> _What to produce_
Every word in the data below belongs in your copy, exactly as given; the pictures do not.

• • • • • • •

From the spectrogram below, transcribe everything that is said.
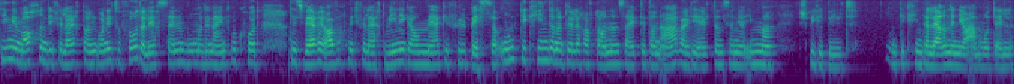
Dinge machen, die vielleicht dann gar nicht so förderlich sind, wo man den Eindruck hat, das wäre einfach mit vielleicht weniger und mehr Gefühl besser. Und die Kinder natürlich auf der anderen Seite dann auch, weil die Eltern sind ja immer Spiegelbild. Und die Kinder lernen ja am Modell.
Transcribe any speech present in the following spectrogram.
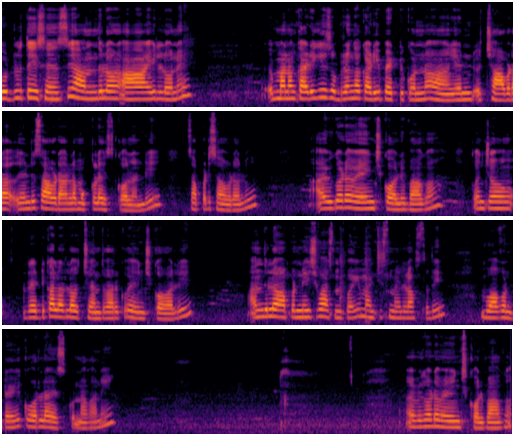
గుడ్లు తీసేసి అందులో ఆ ఆయిల్లోనే మనం కడిగి శుభ్రంగా కడిగి పెట్టుకున్న ఎండు చావడ ఎండు సావడాల ముక్కలు వేసుకోవాలండి. చప్పటి సావడాలు. అవి కూడా వేయించుకోవాలి బాగా. కొంచెం రెడ్ కలర్లో వచ్చేంత వరకు వేయించుకోవాలి. అందులో అప్పుడు నీచు వాసన పోయి మంచి స్మెల్ వస్తుంది. బాగుంటాయి కూరలో వేసుకున్నా కానీ. అవి కూడా వేయించుకోవాలి బాగా.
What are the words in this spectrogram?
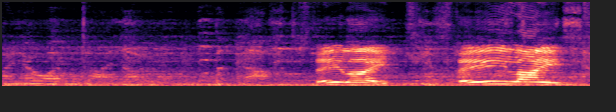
I know I will die alone, but loved. Stay light, stay light.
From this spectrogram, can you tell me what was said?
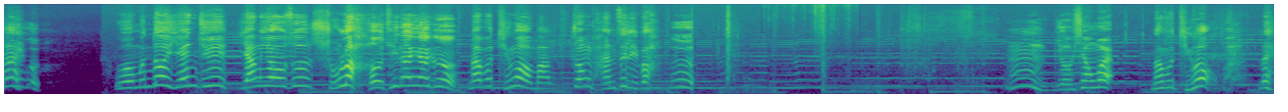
哎，我们的盐焗羊腰子熟了，好期待呀，哥。那不挺好吗？装盘子里吧。嗯，有香味儿。那不挺好吗？来，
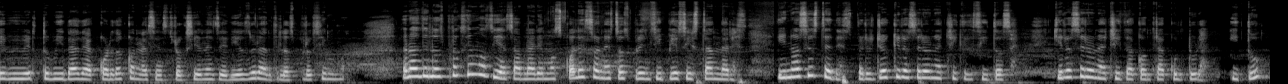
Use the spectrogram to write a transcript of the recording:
que vivir tu vida de acuerdo con las instrucciones de Dios durante los próximos. Durante los próximos días hablaremos cuáles son estos principios y estándares. Y no sé ustedes, pero yo quiero ser una chica exitosa. Quiero ser una chica contra cultura. ¿Y tú?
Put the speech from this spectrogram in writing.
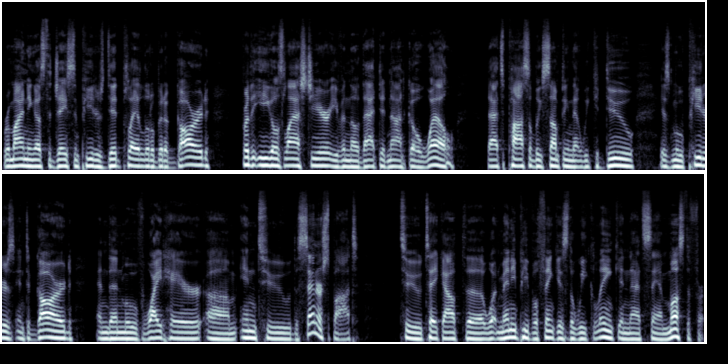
reminding us that Jason Peters did play a little bit of guard for the Eagles last year, even though that did not go well. That's possibly something that we could do is move Peters into guard and then move Whitehair um, into the center spot to take out the what many people think is the weak link in that Sam Mustipher.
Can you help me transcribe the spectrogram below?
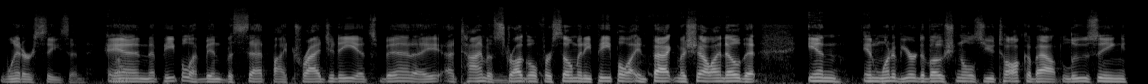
winter season. And people have been beset by tragedy. It's been a, a time of mm-hmm. struggle for so many people. In fact, Michelle, I know that in in one of your devotionals you talk about losing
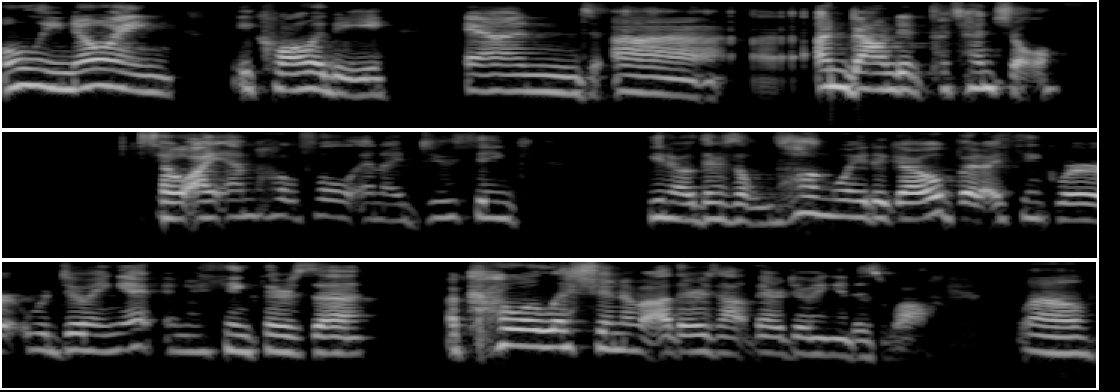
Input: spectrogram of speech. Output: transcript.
only knowing equality and uh, unbounded potential. So i am hopeful and i do think you know there's a long way to go but i think we're we're doing it. And i think there's a a coalition of others out there doing it as well. Well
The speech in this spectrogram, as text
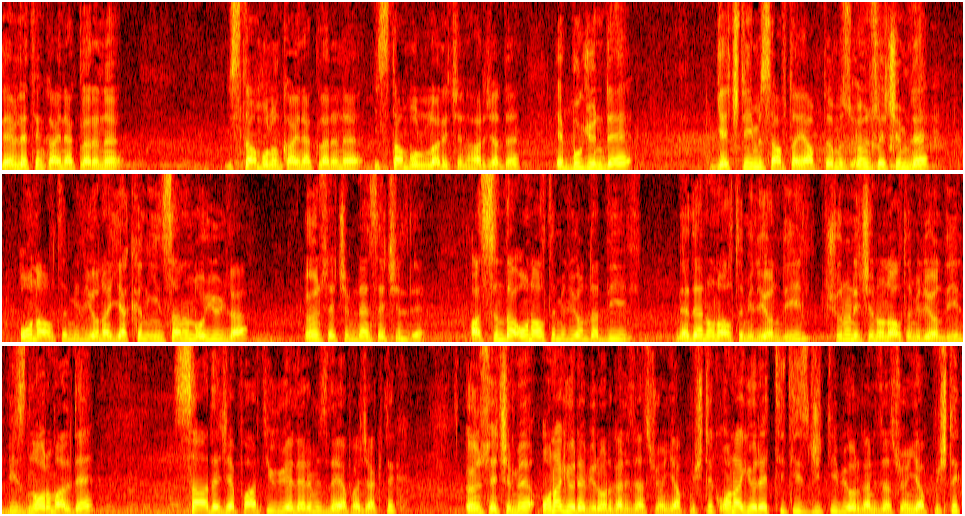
Devletin kaynaklarını İstanbul'un kaynaklarını İstanbullular için harcadı. E bugün de geçtiğimiz hafta yaptığımız ön seçimle 16 milyona yakın insanın oyuyla ön seçimden seçildi. Aslında 16 milyon da değil. Neden 16 milyon değil? Şunun için 16 milyon değil. Biz normalde sadece parti üyelerimizle yapacaktık. Ön seçimi ona göre bir organizasyon yapmıştık. Ona göre titiz ciddi bir organizasyon yapmıştık.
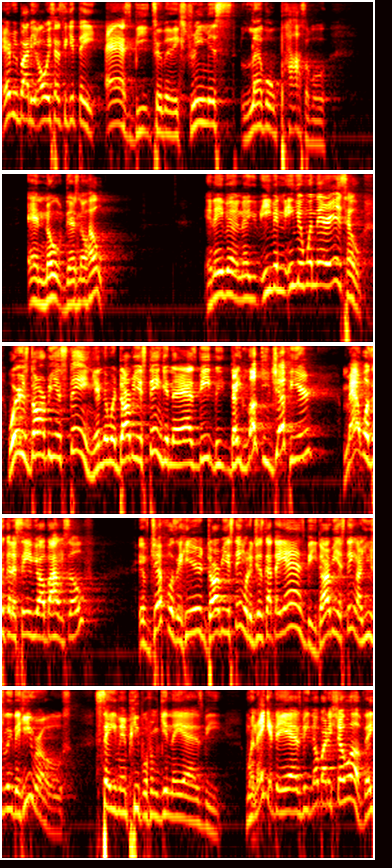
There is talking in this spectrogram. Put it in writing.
Everybody always has to get their ass beat to the extremist level possible, and no, there's no help. And even even even when there is help, where's Darby and Sting? And then when Darby and Sting getting their ass beat, they, they lucky Jeff here. Matt wasn't gonna save y'all by himself. If Jeff wasn't here, Darby and Sting would have just got their ass beat. Darby and Sting are usually the heroes, saving people from getting their ass beat. When they get their ass beat, nobody show up. They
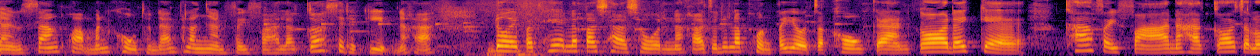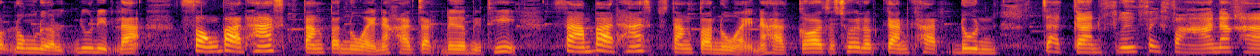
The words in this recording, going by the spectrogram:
การสร้างความมั่นคงทางด้านพลังงานไฟฟ้าแล้วก็เศรษฐกิจนะคะ โดยประเทศและประชาชนนะคะ จะได้รับผลประโยชน์จากโครงการก็ได้แก่ค่าไฟฟ้านะคะ ก็จะลดลงเหลือยูนิตละ2บาท50ตังค์ต่อหน่วยนะคะ จากเดิมอยู่ที่ 3 บาท 50 สตังค์ต่อหน่วยนะคะ ก็จะช่วยลดการขาดดุลจากการฟื้นไฟฟ้านะคะ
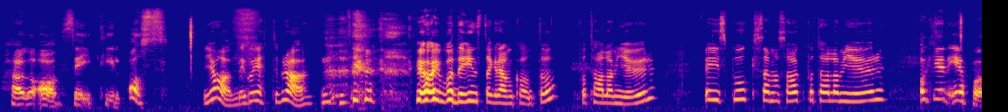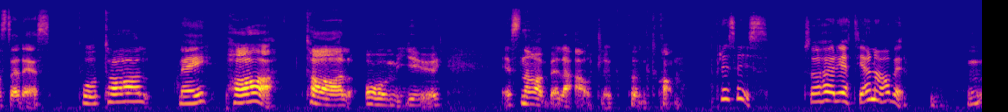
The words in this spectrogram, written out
Höra av sig till oss. Ja, det går jättebra. Vi har ju både Instagramkonto, på tal om djur. Facebook, samma sak, på tal om djur. Och en e-postadress på tal, nej, pa tal om djur eh, snabelaoutlook.com. Precis. Så hör jättegärna av er. Mm.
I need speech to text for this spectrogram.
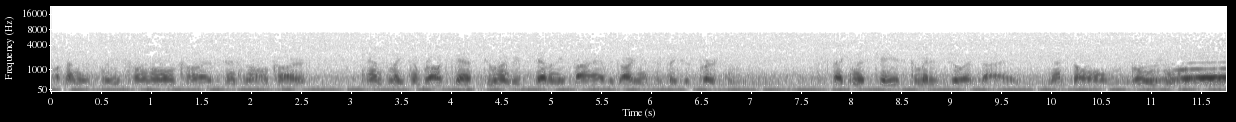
Los Angeles Police calling all cars, attention all cars. Cancellation of broadcast 275 regarding a suspicious person. Suspect in this case committed suicide. That's all. Rose and.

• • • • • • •

> _Solution to this task_
From the spectrogram below, transcribe everything that is said.
Dinge machen, die vielleicht dann gar nicht so förderlich sind, wo man den Eindruck hat, das wäre einfach mit vielleicht weniger und mehr Gefühl besser. Und die Kinder natürlich auf der anderen Seite dann auch, weil die Eltern sind ja immer Spiegelbild. Und die Kinder lernen ja am Modell.
Transcribe any speech present in the following spectrogram.
గుడ్లు తీసేసి అందులో ఆ ఆయిల్లోనే మనం కడిగి శుభ్రంగా కడిగి పెట్టుకున్న ఎండు చావడ ఎండు సావడాల ముక్కలు వేసుకోవాలండి. చప్పటి సావడాలు. అవి కూడా వేయించుకోవాలి బాగా. కొంచెం రెడ్ కలర్లో వచ్చేంత వరకు వేయించుకోవాలి. అందులో అప్పుడు నీచు వాసన పోయి మంచి స్మెల్ వస్తుంది. బాగుంటాయి కూరలో వేసుకున్నా కానీ. అవి కూడా వేయించుకోవాలి బాగా.
What are the words in this spectrogram?
I know I will die alone, but loved. Stay light, stay light.
From this spectrogram, can you tell me what was said?
哎，我们的盐焗羊腰子熟了，好期待呀，哥。那不挺好吗？装盘子里吧。嗯，有香味儿。那不挺好吗？来，
Use the spectrogram to write a transcript of the recording:
que vivir tu vida de acuerdo con las instrucciones de Dios durante los próximos. Durante los próximos días hablaremos cuáles son estos principios y estándares. Y no sé ustedes, pero yo quiero ser una chica exitosa. Quiero ser una chica contra cultura. ¿Y tú?
Put the speech from this spectrogram in writing.
reminding us that Jason Peters did play a little bit of guard for the Eagles last year, even though that did not go well. That's possibly something that we could do is move Peters into guard and then move Whitehair um, into the center spot to take out the what many people think is the weak link in that Sam Mustipher.
Can you help me transcribe the spectrogram below?
winter season. And people have been beset by tragedy. It's been a, a time of mm-hmm. struggle for so many people. In fact, Michelle, I know that in in one of your devotionals you talk about losing
Input: spectrogram of speech. Output: transcript.
only knowing equality and uh, unbounded potential. So i am hopeful and i do think you know there's a long way to go but i think we're we're doing it. And i think there's a a coalition of others out there doing it as well. Well
The speech in this spectrogram, as text
Devletin kaynaklarını İstanbul'un kaynaklarını İstanbullular için harcadı. E bugün de geçtiğimiz hafta yaptığımız ön seçimle 16 milyona yakın insanın oyuyla ön seçimden seçildi. Aslında 16 milyon da değil. Neden 16 milyon değil? Şunun için 16 milyon değil. Biz normalde sadece parti üyelerimizle yapacaktık. Ön seçimi ona göre bir organizasyon yapmıştık. Ona göre titiz ciddi bir organizasyon yapmıştık.
There is talking in this spectrogram. Put it in writing.
Everybody always has to get their ass beat to the extremist level possible, and no, there's no help. And even even even when there is help, where's Darby and Sting? And then when Darby and Sting getting their ass beat, they, they lucky Jeff here. Matt wasn't gonna save y'all by himself. If Jeff wasn't here, Darby and Sting would have just got their ass beat. Darby and Sting are usually the heroes, saving people from getting their ass beat. When they get their ass beat, nobody show up. They
The words in this recording, going by the spectrogram:
การสร้างความมั่นคงทางด้านพลังงานไฟฟ้าแล้วก็เศรษฐกิจนะคะ โดยประเทศและประชาชนนะคะ จะได้รับผลประโยชน์จากโครงการก็ได้แก่ค่าไฟฟ้านะคะ ก็จะลดลงเหลือยูนิตละ2บาท50ตังค์ต่อหน่วยนะคะ จากเดิมอยู่ที่ 3 บาท 50 สตังค์ต่อหน่วยนะคะ ก็จะช่วยลดการขาดดุลจากการฟื้นไฟฟ้านะคะ
The words in this spectrogram, written out
Höra av sig till oss. Ja, det går jättebra. Vi har ju både Instagramkonto, på tal om djur. Facebook, samma sak, på tal om djur. Och en e-postadress på tal, nej, pa tal om djur eh, snabelaoutlook.com. Precis. Så hör jättegärna av er. Mm.
I need speech to text for this spectrogram.
Los Angeles Police calling all cars, attention all cars. Cancellation of broadcast 275 regarding a suspicious person. Suspect in this case committed suicide. That's all. Rose and.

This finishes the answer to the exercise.